+++ Records supplied
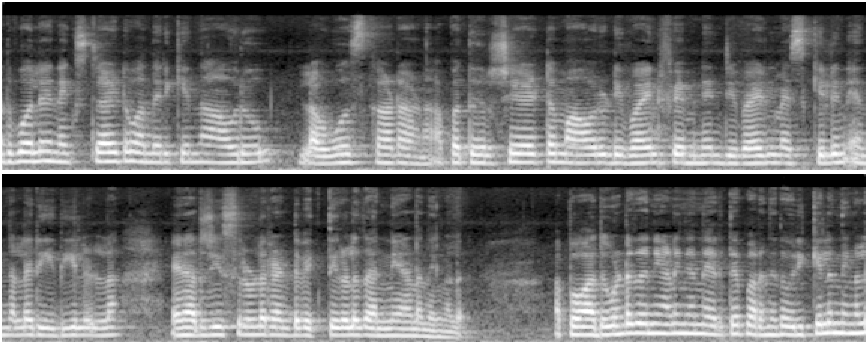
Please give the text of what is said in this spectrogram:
അതുപോലെ നെക്സ്റ്റ് ആയിട്ട് വന്നിരിക്കുന്ന ആ ഒരു ലവേഴ്സ് കാർഡാണ് അപ്പോൾ തീർച്ചയായിട്ടും ആ ഒരു ഡിവൈൻ ഫെമിനിൻ ഡിവൈൻ മെസ്കുലിൻ എന്നുള്ള രീതിയിലുള്ള എനർജീസിലുള്ള രണ്ട് വ്യക്തികൾ തന്നെയാണ് നിങ്ങൾ. അപ്പോൾ അതുകൊണ്ട് തന്നെയാണ് ഞാൻ നേരത്തെ പറഞ്ഞത്. ഒരിക്കലും നിങ്ങൾ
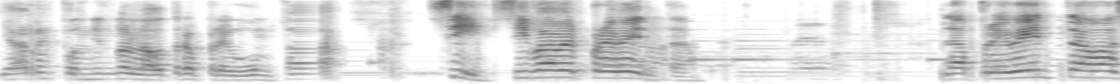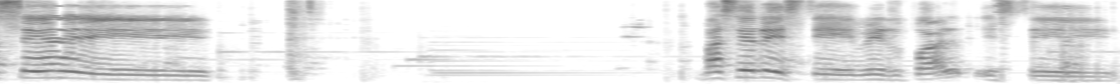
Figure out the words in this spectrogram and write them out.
ya respondiendo a la otra pregunta, sí, sí va a haber preventa. La preventa va a ser eh, va a ser este, virtual. Este,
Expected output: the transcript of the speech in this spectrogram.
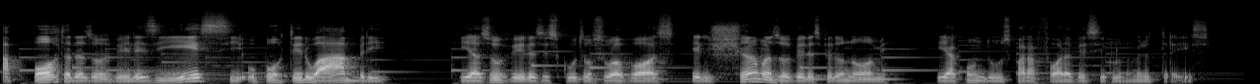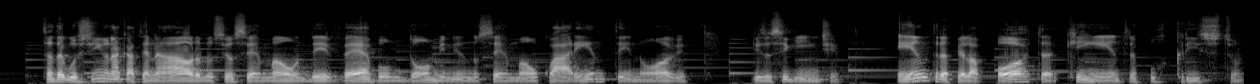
A porta das ovelhas, e esse o porteiro abre e as ovelhas escutam sua voz. Ele chama as ovelhas pelo nome e a conduz para fora. Versículo número 3. Santo Agostinho, na Catena Aura, no seu sermão De Verbum Domini, no sermão 49, diz o seguinte: Entra pela porta quem entra por Cristo,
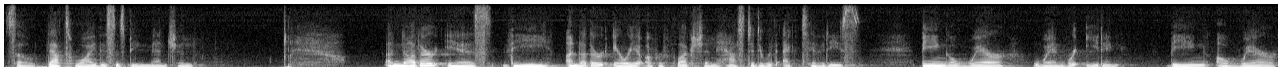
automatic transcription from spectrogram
So that's why this is being mentioned. Another is the, another area of reflection has to do with activities, being aware when we're eating, being aware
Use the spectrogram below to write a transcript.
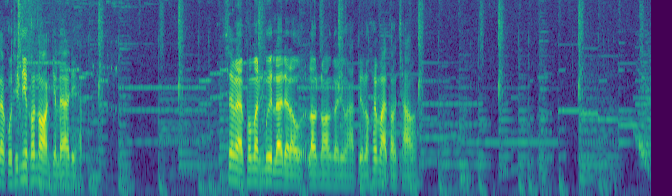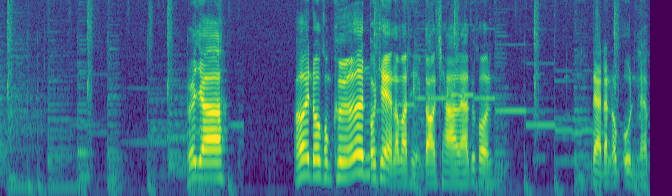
แต่คนที่นี่เขานอนกันแล้วดิครับ ใช่ไหมเพราะมันมืดแล้วเดี๋ยวเราเรานอนกันดีกว่าครับเดี๋ยวเราค่อยมาตอนเช้า เฮ้ยอย่าเฮ้ยโดนข่มขืนโอเค เรามาถึงตอนเช้าแล้วทุกคน แดดดันอบอุ่นนะครับ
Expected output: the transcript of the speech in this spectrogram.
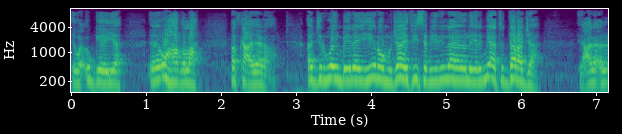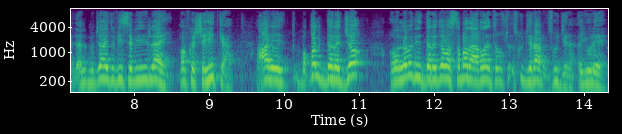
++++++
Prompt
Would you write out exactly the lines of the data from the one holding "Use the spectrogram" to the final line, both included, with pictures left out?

Reply to the exercise
Use the spectrogram below to write a transcript.
แต่คนที่นี่เขานอนกันแล้วดิครับ ใช่ไหมเพราะมันมืดแล้วเดี๋ยวเราเรานอนกันดีกว่าครับเดี๋ยวเราค่อยมาตอนเช้า เฮ้ยอย่าเฮ้ยโดนข่มขืนโอเค เรามาถึงตอนเช้าแล้วทุกคน แดดดันอบอุ่นนะครับ
Expected output: the transcript of the speech in this spectrogram.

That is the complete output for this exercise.